By Brittany Hunter
Young Americans are eager to channel their entrepreneurial energies to turn their passions into sources of income, but many lack the capital it takes to get off the ground.
For young people, restrictions makes it even harder to get ahead—let alone get a start.
Enter the food truck culture and pop-up restaurant trend.
For Millennials, this approach to small business ownership offers the opportunity to be their own boss while bringing in a steady income and satisfying creative impulses.
In Manhattan, where street vendors are as much a part of the city as the tall skyscrapers that engulf the crowded island, lively city blocks are filled with vendors selling food from all over the world. However, vendor regulations have become so strenuous and costly over the years that many hopeful entrepreneurs are denied the opportunity to become small business owners.

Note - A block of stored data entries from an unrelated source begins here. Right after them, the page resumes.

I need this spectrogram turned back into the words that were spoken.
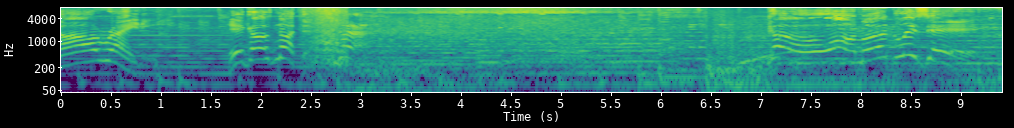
All righty. Here goes nothing. Go, Armored Lizard!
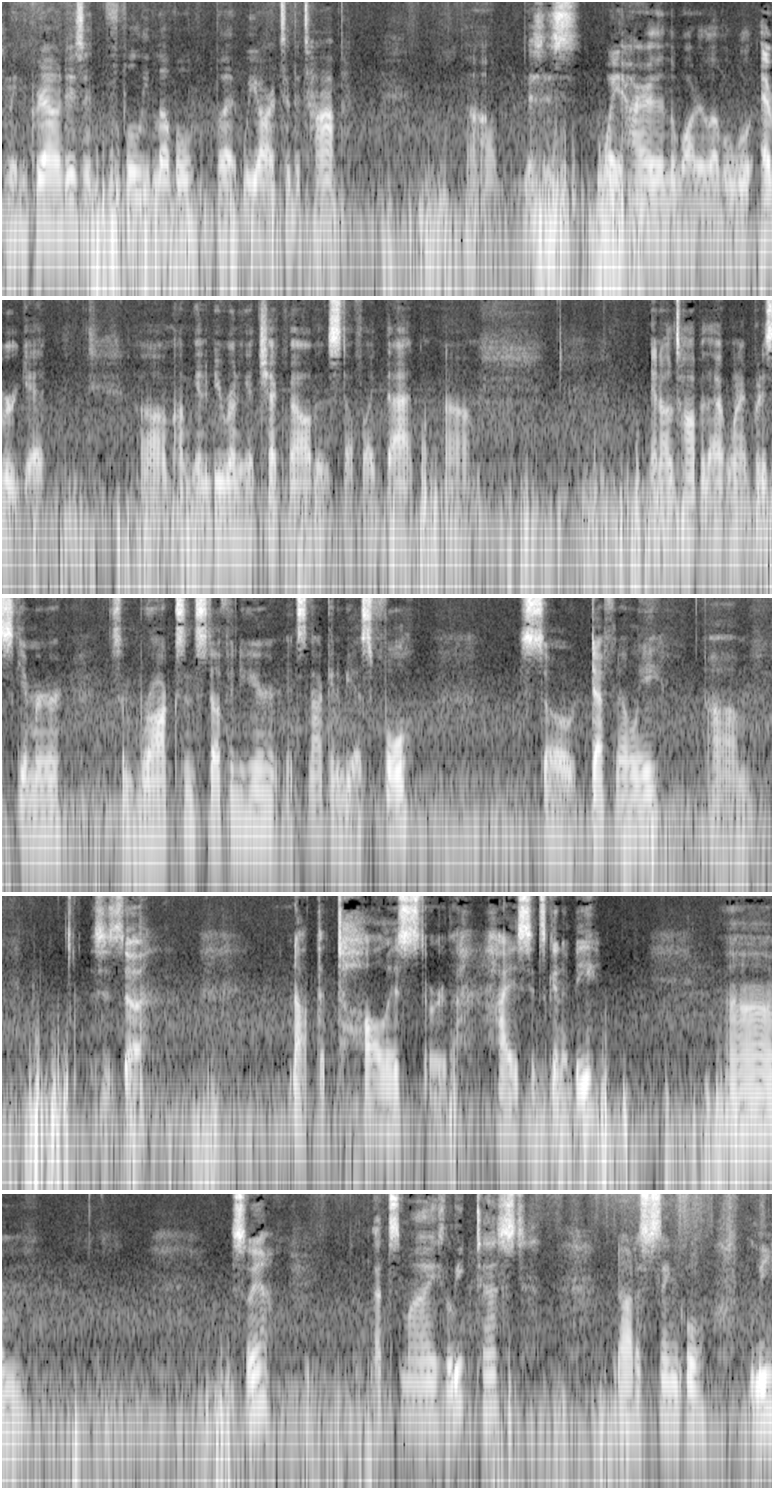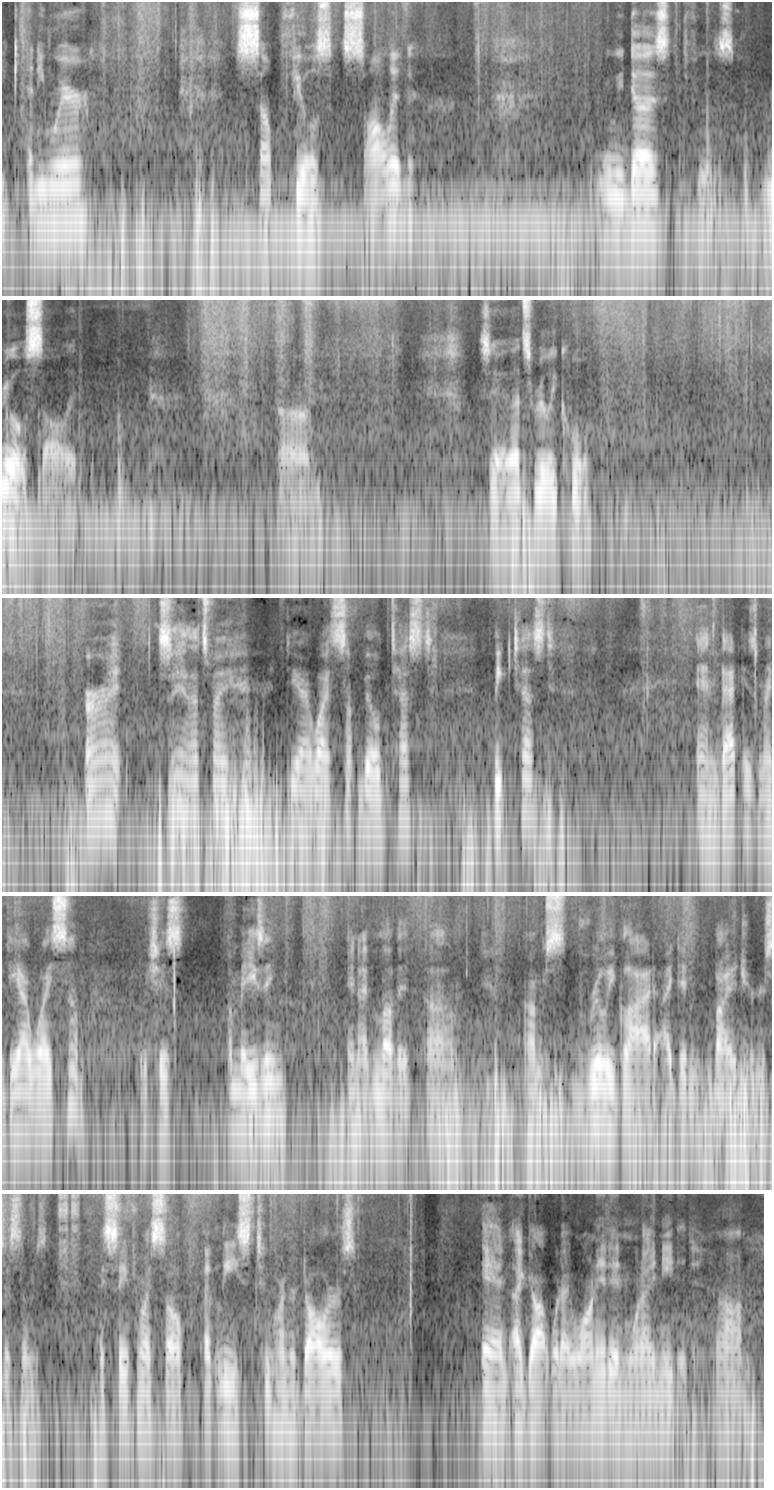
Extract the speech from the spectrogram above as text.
I mean, the ground isn't fully level, but we are to the top. Um, this is way higher than the water level will ever get. Um, I'm going to be running a check valve and stuff like that. Um, and on top of that, when I put a skimmer, some rocks and stuff in here, it's not going to be as full. So definitely, um, this is uh, not the tallest or the highest it's going to be. Um, so yeah that's my leak test. Not a single leak anywhere. Sump feels solid. really does. It feels real solid. Um, so yeah, that's really cool. Alright, so yeah, that's my DIY sump build test, leak test. And that is my DIY sump, which is amazing, and I love it. Um, I'm really glad I didn't buy a Trigger Systems. I saved myself at least $200 and I got what I wanted and what I needed. Um,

In addition to the endless paperwork and regulatory hoops through which potential vendors must jump, the city strictly limits the number of vendor licenses it distributes. For young people, many of whom are relatively new to the workforce, this restriction makes it even harder to get ahead—let alone get a start. By no fault of their own aside from simply being born later than their competitors, young people must wait until licenses become available before they can even begin their business ventures.
Rather than waste time and money on a process that may not even result in a license, many vendors have resorted to either purchasing black market permits- which can cost upwards of $20,000- or not obtaining a permit at all.

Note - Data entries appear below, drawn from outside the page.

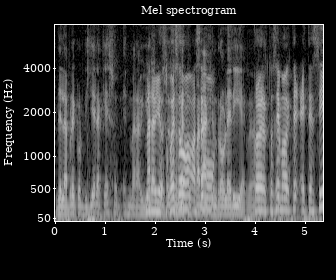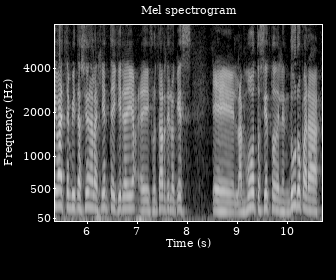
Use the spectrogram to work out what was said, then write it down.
de la precordillera, que eso es maravilloso. Maravilloso. Por Por eso, hacemos- en roblería. Correcto, hacemos este- extensiva esta invitación a la gente que quiere ir a disfrutar de lo que es eh, las motos, ¿cierto? Del enduro para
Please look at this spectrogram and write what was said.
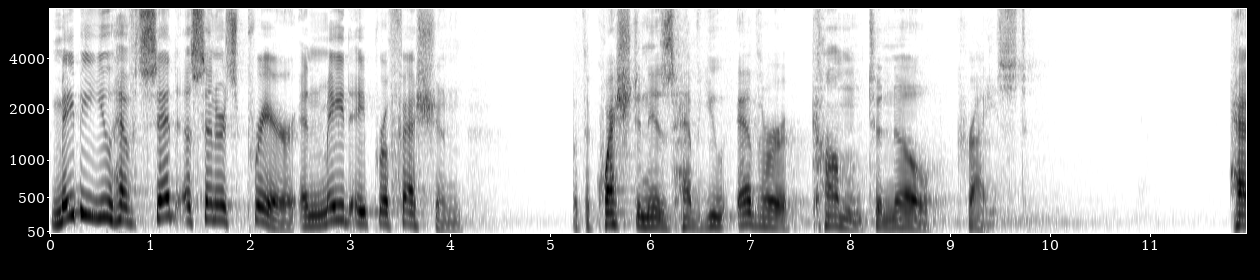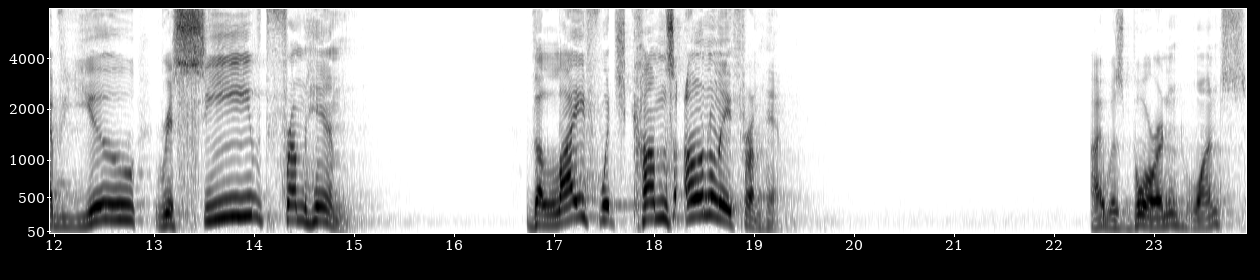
Maybe you have said a sinner's prayer and made a profession, but the question is have you ever come to know Christ? have you received from him the life which comes only from him. I was born once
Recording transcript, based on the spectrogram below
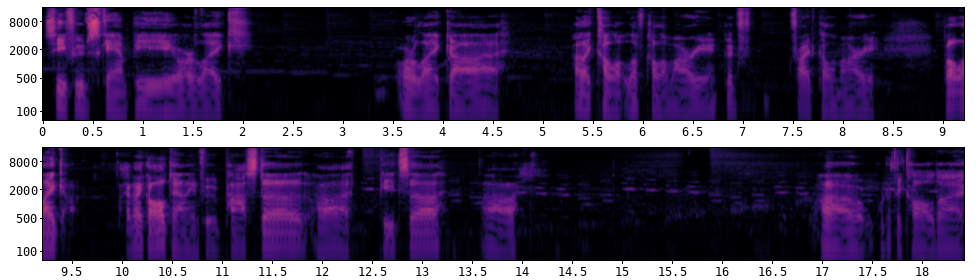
seafood scampi or like or like uh I like love calamari, good fried calamari. But like I like all Italian food, pasta, uh pizza, uh uh what are they called? Uh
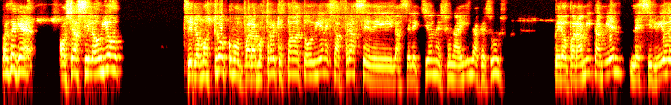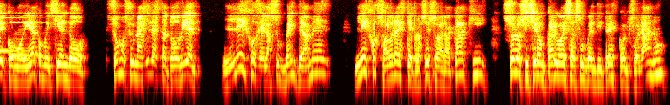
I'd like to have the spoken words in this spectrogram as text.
Pasa que, o sea, se lo vio, se lo mostró como para mostrar que estaba todo bien esa frase de la selección es una isla, Jesús, pero para mí también le sirvió de comodidad como diciendo, somos una isla, está todo bien, lejos de la sub-20 AMED, Lejos ahora este proceso de Aracaki, solo se hicieron cargo de esa sub-23 con Solano,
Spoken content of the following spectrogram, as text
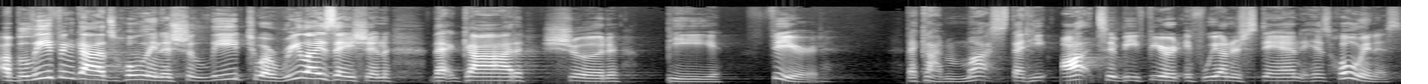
A belief in God's holiness should lead to a realization that God should be feared. That God must, that he ought to be feared if we understand his holiness.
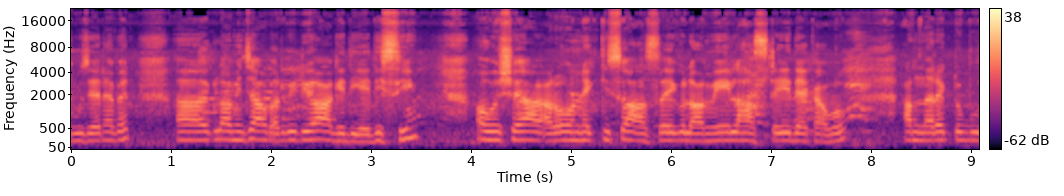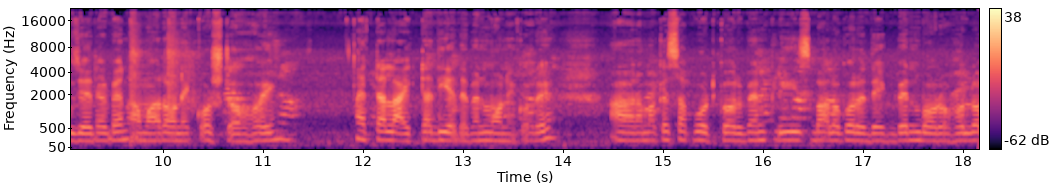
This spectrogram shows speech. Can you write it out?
বুঝে নেবেন। এগুলো আমি যাওয়ার ভিডিও আগে দিয়ে দিছি। অবশ্যই আরও অনেক কিছু আছে, এগুলো আমি লাস্টেই দেখাবো। আপনারা একটু বুঝে নেবেন, আমার অনেক কষ্ট হয়। একটা লাইকটা দিয়ে দেবেন মনে করে। আর আমাকে সাপোর্ট করবেন, প্লিজ ভালো করে দেখবেন, বড় হলো,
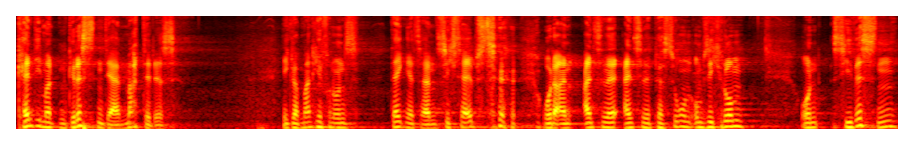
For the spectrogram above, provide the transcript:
Kennt jemand einen Christen, der ermattet ist? Ich glaube, manche von uns denken jetzt an sich selbst oder an einzelne, einzelne Personen um sich herum und sie wissen,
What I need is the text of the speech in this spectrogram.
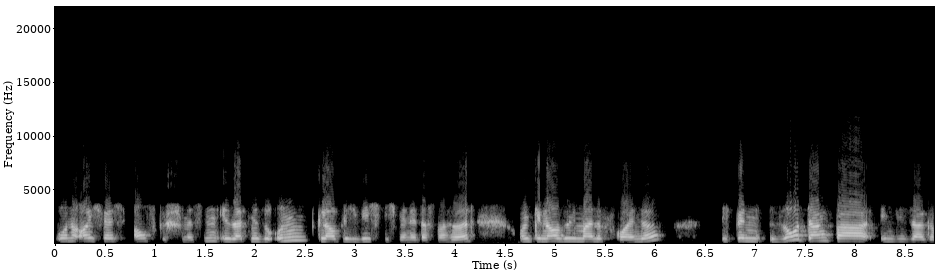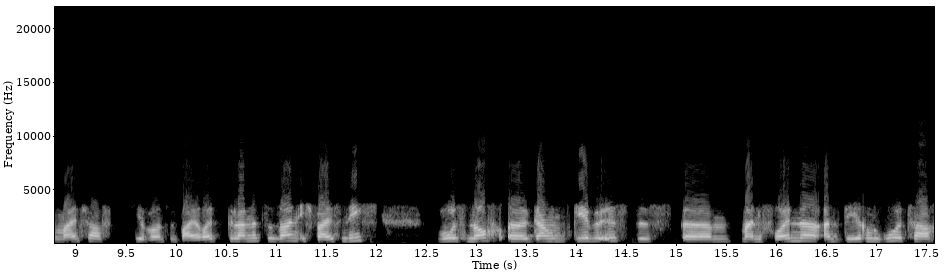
Ohne euch wäre ich aufgeschmissen. Ihr seid mir so unglaublich wichtig, wenn ihr das mal hört. Und genauso wie meine Freunde. Ich bin so dankbar, in dieser Gemeinschaft hier bei uns in Bayreuth gelandet zu sein. Ich weiß nicht, wo es noch äh, gang und gäbe ist, dass ähm, meine Freunde an deren Ruhetag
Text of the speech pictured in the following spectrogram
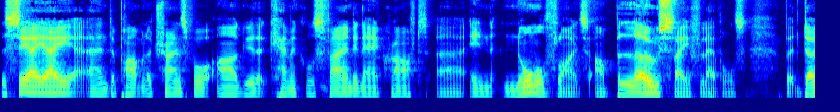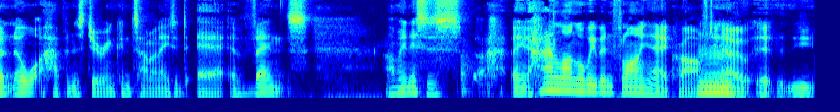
The CAA and Department of Transport argue that chemicals found in aircraft uh, in normal flights are below safe levels, but don't know what happens during contaminated air events. I mean, this is I mean, how long have we been flying aircraft? Mm. You know, it, you,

While the city council recognizes the need for 21st Century updates, their solution to a government-created problem has been to call for more government intervention.
Unrolling the Red Tape
These new laws do more to serve the government than the street vendor population.
Recently, city officials introduced the Street Vendor Modernization Act, which, among other things, calls for the establishment of the “Office of Street Vendor Enforcement,” which will essentially serve as a task force to ensure that regulations are consistently enforced and that no one is falling under the city’s radar. However, this does nothing to solve the real problems.
While the city’s new proposal will incrementally raise the vendor license cap by 635 permits per year until 2025, it is still unclear as to why a cap is needed at all. For those willing to put in the hard work that running a small business requires, denying them a permit simply because the cap has already been met seems like a punishment without any real rationale behind it.
Equally harmful to the small business owner, the city’s proposal will add even more regulations to the permit process by mandating that each vendor post prices, keep a precise distance from curbs and bus stops, and obtain additional certification specifying that the vendor understands the law.
Street vendors in New York City are responsible for bringing in a combined income of about $192 million each year, a number which will likely grow if the sector becomes more accessible to more individuals. Instead of making it easier for young entrepreneurs to start businesses which will generate revenue for the city, New York has burdened would-be business owners with unnecessary red tape. Unfortunately, these new laws will do more to serve government than they will to serve the street vendor population.